Sanders Calls on Congress to Override Trump’s Veto of War Powers Resolution. On April 22, Senator Bernie Sanders (I-Vermont) announced that he was circulating a “Dear Colleague” letter in an attempt to garner enough votes to override President Trump’s veto of the War Powers Resolution.

II. Executive Branch

1) White House

President Trump Speaks to Libya’s Haftar. The White House stated this week that President Donald Trump spoke to Libyan General Khalifa Haftar on April 15, several days before the White House issued a statement on the events in Libya. The timing is curious, as the United States sided with Russia at the UN Security Council to scuttle a resolution calling for a ceasefire just days after Haftar and Trump spoke. Many observers suspect that the Trump Administration has sided with Haftar’s backers in the Gulf (e.g., Saudi Arabia) and the phone call was tantamount to supporting Haftar’s march on Tripoli. Indeed, Trump recognized Haftar’s “significant role in fighting terrorism and securing Libya’s oil resources, and the two discussed a shared vision for Libya’s transition to a stable, democratic political system.” Read more on Libya here.

2) Department of State

Pompeo, State Officials Meet with UAE Officials over Iran, Libya, Sudan. During the last week, Secretary of State Pompeo and other State Department officials met with representatives from the UAE to coordinate policies toward Iran, Libya, and Sudan. First, Abu Dhabi Crown Prince Mohammed bin Zayed (MBZ) met with the US Special Presidential Envoy for Hostage Affairs Robert C. O’Brien in the Emirati capital on April 17 and later MBZ spoke on the phone with President Trump. Separately, UAE Foreign Minister Abdullah bin Zayed visited with Secretary of State Pompeo and National Security Advisor John Bolton this week in Washington. Lastly, the UAE’s ambassador to Sudan, Hamad Mohammed Humaid Al Junaibi, met with US Deputy Assistant Secretary for African Affairs, Ambassador Makila James, in Khartoum. In all of these meetings, US and Emirati officials spoke about the two sides’ mutual interests; it is becoming apparent that those interests include supporting authoritarian leaders in Sudan and Libya, while the leaders from Washington and Abu Dhabi also coordinate policies toward Iran.

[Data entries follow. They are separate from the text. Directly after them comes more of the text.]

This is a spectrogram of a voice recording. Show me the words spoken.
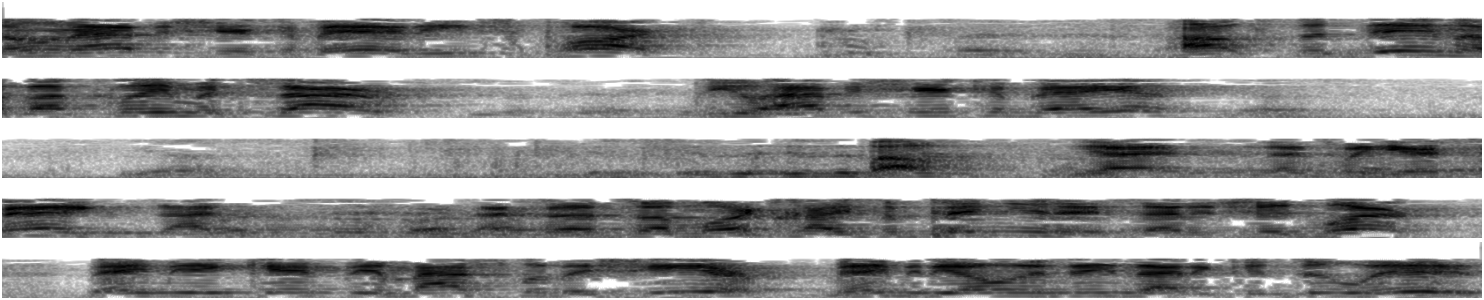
don't have a sheer kebeya at each part. Al the din of akli mitzaref. Do you have a sheer kebeya? is the Well, yes, that's what you're saying. That, that's, that's what Mordechai's opinion is, that it should work. Maybe it can't be a mashla bashir. Maybe the only thing that it can do is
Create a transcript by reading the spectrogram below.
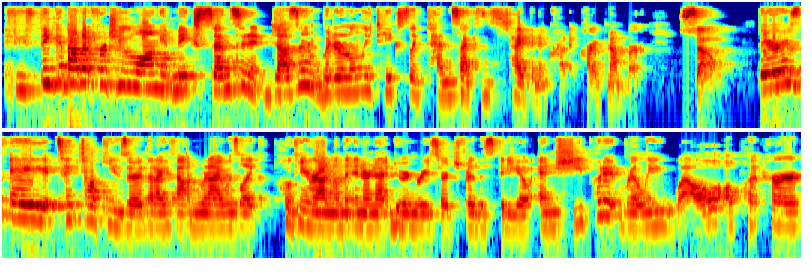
If you think about it for too long, it makes sense and it doesn't, but it only takes like 10 seconds to type in a credit card number. So there's a TikTok user that I found when I was like poking around on the internet doing research for this video and she put it really well. I'll put her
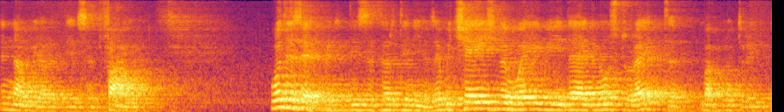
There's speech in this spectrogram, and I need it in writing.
And now we are at DSM 5. What has happened in these 13 years? Have we changed the way we diagnose Tourette? Well, not really.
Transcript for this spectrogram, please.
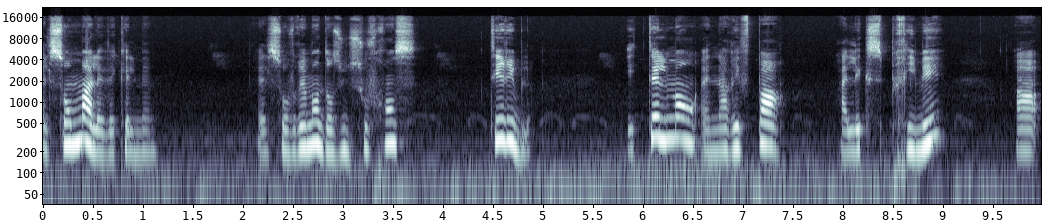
Elles sont mal avec elles-mêmes. Elles sont vraiment dans une souffrance terrible. Et tellement elles n'arrivent pas à l'exprimer, à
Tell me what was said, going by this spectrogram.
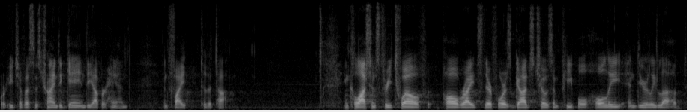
where each of us is trying to gain the upper hand and fight to the top. In Colossians 3:12, Paul writes, "Therefore as God's chosen people, holy and dearly loved,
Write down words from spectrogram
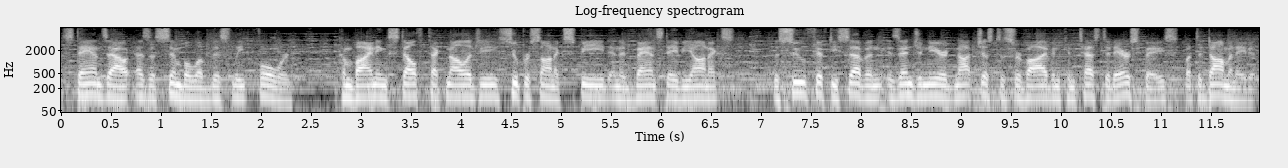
stands out as a symbol of this leap forward. Combining stealth technology, supersonic speed, and advanced avionics, the Su-57 is engineered not just to survive in contested airspace, but to dominate it.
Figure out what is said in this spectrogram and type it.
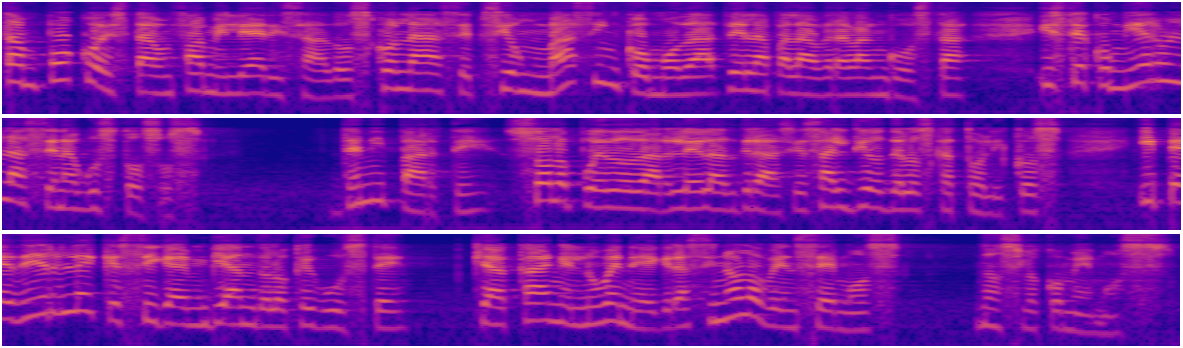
tampoco están familiarizados con la acepción más incómoda de la palabra langosta y se comieron la cena gustosos. De mi parte, solo puedo darle las gracias al Dios de los católicos y pedirle que siga enviando lo que guste, que acá en el Nube Negra, si no lo vencemos, nos lo comemos.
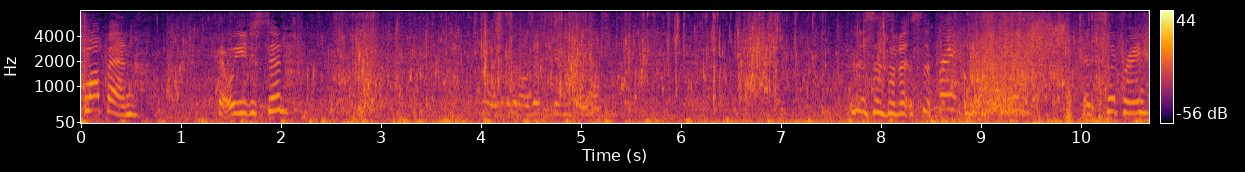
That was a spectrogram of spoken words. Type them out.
Flopping. Is that what you just did? This is a bit slippery. It's slippery.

Pompeo Speaks with Iraqi Prime Minister After Iran Waiver Decision. On April 22, Secretary Pompeo phoned Iraqi Prime Minister Adel Abdul-Mahdi to reiterate US support for Iraq. This was likely meant to alleviate concerns that Baghdad may have about being caught between the United States and Iran in Washington’s “zero tolerance” campaign against Tehran.

Rewards for Justice: $10 Million for Information about Hezbollah Financial Networks. Also on April 22, the State Department announced that it would offer rewards of up to $10 million to anyone who could provide “information leading to the disruption of the financial mechanisms of the global terrorist organization Lebanese Hezbollah.”

Ambassador Jeffrey to Travel to Switzerland for Syria Talks. Ambassador Jim Jeffrey travels to Geneva on April 24, the State Department announced this week. Jeffrey will meet with UN Special Envoy for Syria Geir Pedersen to discuss ways to further the United Nations’ version of the peace process in that country.